I’ve been wondering about how much Teddy’s choice to rape Freddie was driven by his having been a posh kid. He could have done all sorts of terrible things, but went with the nuclear option: It’s public. It’s brutal. It’s extremely personal.
Yes, exactly. Nick is brilliant and we got on so well together, and it was so important to everyone that we get this scene right. We worked with our stuntman Gordon, and our intimacy coordinator, Adelaide, to draw out the scene on the floor in that nightclub men’s room over a few days. Adelaide learned that Nick had never done anything like this before, and as you may know, I’ve done quite a few scenes like this before.
I’ve seen a few of them here and there, yeah.
This is a really interesting, powerful scene, because it’s about the yielding of power by somebody who believes that he’s in control who then loses that control in the most humiliating way. And in front of one of his girlfriends, which is absolutely by design; nothing Teddy does is by accident.
So it was all about making sure that Nick was comfortable, and felt safe at all times, so we rehearsed it a lot. He wanted to make it as brilliant as he could, and because Nick and I are very close, there was already a sort of intimacy between us, where I was checking in on him and making sure he was okay.
The combination of Freddie’s desperation and Teddy's implacability is so intense. There’s an inevitability to the scene that I think the audience perceives before Freddie does.
Yes, exactly. And, you know, again, without spoiling too much of the show, we will go back to a past moment in Teddy’s life where we’ll see who Teddy was, and which explains a little bit of who he’s become, and his particular distaste for aristocracy.
Tell me about Teddy’s violence portfolio. He’s got this array of techniques he can choose from to exert his will over people and events, and as you pointed out, nothing he does is accidental. How much of it is improvised?
It’s kind of all in the little biography I created. Let’s imagine a young man who's run away from home—possibly because of how he’s perceived by his father, or because he’s being beaten by his father, or possibly even being abused by a family member—and coming to London at age 14 or 15. There’s a sort of Rolodex of things he will have seen and been responsible for, and possibly have happened to him, that he can call on as he goes on.

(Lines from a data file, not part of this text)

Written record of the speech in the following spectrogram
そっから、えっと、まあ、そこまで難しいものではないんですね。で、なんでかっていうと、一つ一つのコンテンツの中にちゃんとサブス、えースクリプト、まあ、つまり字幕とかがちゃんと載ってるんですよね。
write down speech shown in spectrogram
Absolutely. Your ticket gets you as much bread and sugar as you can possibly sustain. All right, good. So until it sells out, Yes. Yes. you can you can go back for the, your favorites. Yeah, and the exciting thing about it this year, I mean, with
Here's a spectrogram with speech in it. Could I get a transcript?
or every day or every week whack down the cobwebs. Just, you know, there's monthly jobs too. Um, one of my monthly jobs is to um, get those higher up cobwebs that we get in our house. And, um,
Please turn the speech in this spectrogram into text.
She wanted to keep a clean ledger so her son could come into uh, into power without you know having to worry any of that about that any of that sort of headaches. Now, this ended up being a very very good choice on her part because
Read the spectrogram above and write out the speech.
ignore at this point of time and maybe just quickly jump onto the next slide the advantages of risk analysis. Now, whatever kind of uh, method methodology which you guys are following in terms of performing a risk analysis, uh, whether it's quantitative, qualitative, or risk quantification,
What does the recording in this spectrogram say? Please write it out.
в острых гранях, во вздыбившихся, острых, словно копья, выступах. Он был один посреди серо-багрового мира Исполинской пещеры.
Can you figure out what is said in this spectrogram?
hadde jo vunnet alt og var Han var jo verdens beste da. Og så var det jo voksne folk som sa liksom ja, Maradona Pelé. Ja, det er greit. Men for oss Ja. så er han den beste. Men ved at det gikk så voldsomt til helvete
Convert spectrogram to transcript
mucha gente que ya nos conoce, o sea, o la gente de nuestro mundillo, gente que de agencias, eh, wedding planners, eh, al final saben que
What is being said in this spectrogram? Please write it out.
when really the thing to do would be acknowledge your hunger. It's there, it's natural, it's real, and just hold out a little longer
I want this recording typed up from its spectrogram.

I imagined him spending a few nights on the street when he got to London, and probably being beaten up really badly, and that driving him to join a boxing gym. Boxing is a longstanding tradition in my family, so it felt natural that Teddy would have done so, too, to learn how to protect himself in any situation. There was probably a knife down his boot, which at some point he’d have had to learn how to use.

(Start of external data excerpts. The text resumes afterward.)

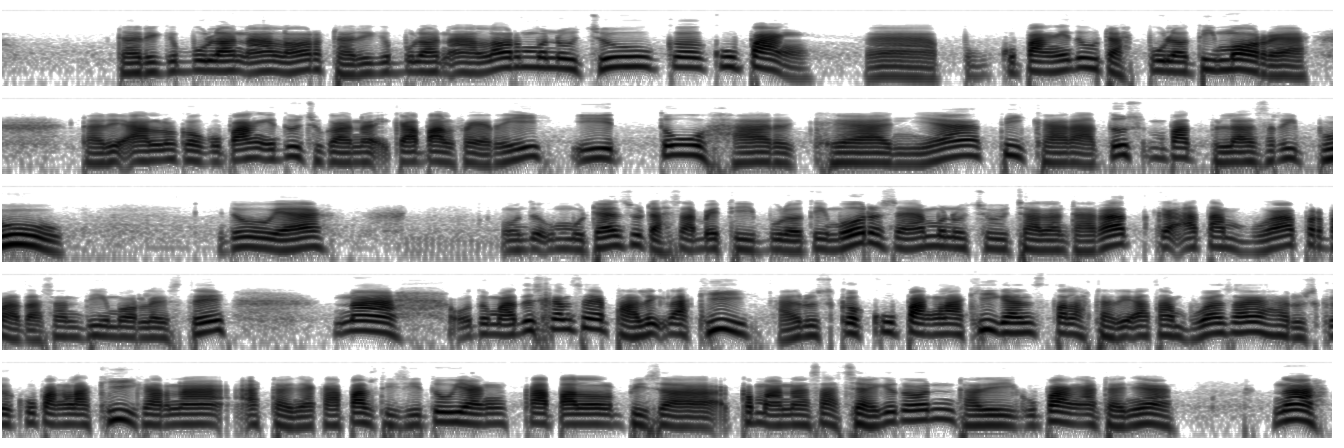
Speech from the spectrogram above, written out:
dari Kepulauan Alor dari Kepulauan Alor menuju ke Kupang. Nah Kupang itu udah Pulau Timur ya dari Alor ke Kupang itu juga naik kapal feri. Itu harganya 314.000 itu ya. Untuk kemudian sudah sampai di Pulau Timur saya menuju jalan darat ke Atambua perbatasan Timor Leste. Nah otomatis kan saya balik lagi harus ke Kupang lagi kan. Setelah dari Atambua saya harus ke Kupang lagi karena adanya kapal di situ yang kapal bisa ke mana saja gitu kan dari Kupang adanya. Nah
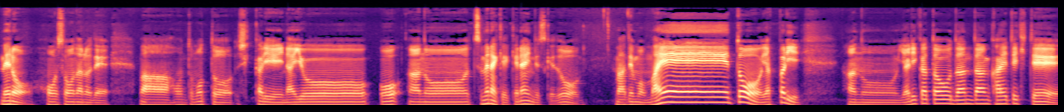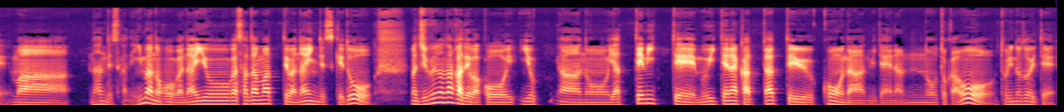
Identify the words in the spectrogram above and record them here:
目の放送なので、まあ、ほんともっとしっかり内容を、あのー、詰めなきゃいけないんですけど、まあでも前と、やっぱり、あのやり方をだんだん変えてきて、まあ、何ですかね、今の方が内容が定まってはないんですけど、まあ、自分の中ではこう、よ、あの、やってみて向いてなかったっていうコーナーみたいなのとかを取り除いて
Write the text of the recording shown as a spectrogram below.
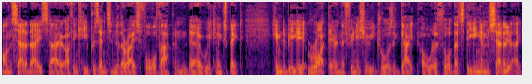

But also within my little biography, I worked in the idea that there was a young man working as a trainer, who took this kid in, and let him stay in the boxing club. That guy was Stan, who is Teddy’s right hand in the series. I envisaged this world where the boxing club is where they become inextricably linked. Being so intertwined, and with so much history between them, it's almost like Stan knows what Teddy's thinking, what he’s going to say, and he’s just waiting for Teddy to say it out loud.
This interview has been edited and condensed for clarity.